A Democratic donor and supporter of congressional candidate Joe Garcia plans to file a lawsuit Thursday to try to remove Republican rival David Rivera from the Nov. 2 ballot.
The complaint, to be filed in Miami-Dade Circuit Court, seeks to disqualify Rivera as a federal candidate based on financial disclosure forms Rivera filed while serving as state representative.
Garcia has a news conference planned at 11 a.m. at the downtown Miami courthouse. We originally reported the lawsuit would be filed by Garcia, but it will actually be filed by William Barzee, a Miami attorney who filed a state ethics complaint against Rivera last week.
For seven years, Rivera, an eight-year lawmaker, listed work as an "international development consultant'' for the U.S. Agency for International Development on his disclosure forms. But USAID officials told The Miami Herald that they had no record of Rivera or his company.

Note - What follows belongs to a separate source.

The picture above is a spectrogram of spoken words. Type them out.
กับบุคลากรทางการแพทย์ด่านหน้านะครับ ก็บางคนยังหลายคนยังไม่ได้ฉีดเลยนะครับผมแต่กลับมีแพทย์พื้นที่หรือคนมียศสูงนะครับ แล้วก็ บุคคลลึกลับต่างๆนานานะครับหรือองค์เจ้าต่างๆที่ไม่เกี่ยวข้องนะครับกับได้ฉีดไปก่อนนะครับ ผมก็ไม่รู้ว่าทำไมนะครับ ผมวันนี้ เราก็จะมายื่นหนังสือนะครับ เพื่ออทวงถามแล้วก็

Rivera later said he worked as a subcontractor to other USAID vendors, though he would not disclose the names of the contractors who hired him, saying he had promised them confidentiality.

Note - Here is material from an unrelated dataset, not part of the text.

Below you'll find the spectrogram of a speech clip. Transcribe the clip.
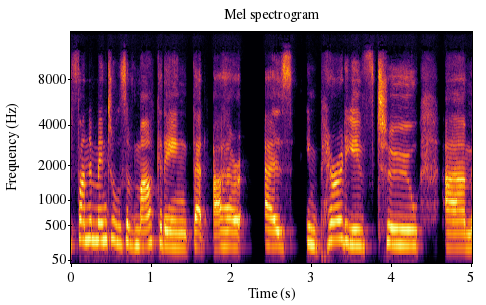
fundamentals of marketing that are as imperative to um,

On Friday, Rivera amended his disclosure forms to remove any mention of USAID, saying he was not required to list any additional income from consulting work between 2003 and 2009. He has refused to elaborate further, only saying his consulting work did not meet the criteria for disclosure.
Under the state's disclosure rules, lawmakers are required to report the sources of any income exceeding $1,000. In addition, lawmakers must list the names of any clients contributing more than 10 percent to their private businesses.
Barzee's ethics complaint, with the Florida Commission on Ethics, accused Rivera of hiding his income in the annual disclosure forms. Barzee, who also donated $500 to Rivera in 2008, has said he also wrote a letter to the U.S. attorney's office in Miami, seeking a criminal investigation.
In filing the suit, Barzee may seek to replicate the case of Jim Norman, a Republican state Senate candidate from the Tampa area who was thrown off the ballot last week by a Tallahassee judge for failing to disclose a $500,000 gift in his financial disclosure forms.
In that case, the court found that state candidates may be disqualified from seeking office for failing to fully disclose their finances. The judge ordered Norman's name removed from the ballot after concluding that Norman concealed his family's interest in an Arkansas house, bought with money given to him by a friend.
"Allowing Defendant Jim Norman to remain on the ballot would be an affirmation by this court that such a bold, intentional and material misrepresentation to the public is acceptable under the law; and this court will not do so," wrote Leon County Circuit Judge Jackie Fulford.
Norman, a Hillsborough County Commissioner, is now appealing Fulford's decision.
--SCOTT HIAASEN AND PATRICIA MAZZEI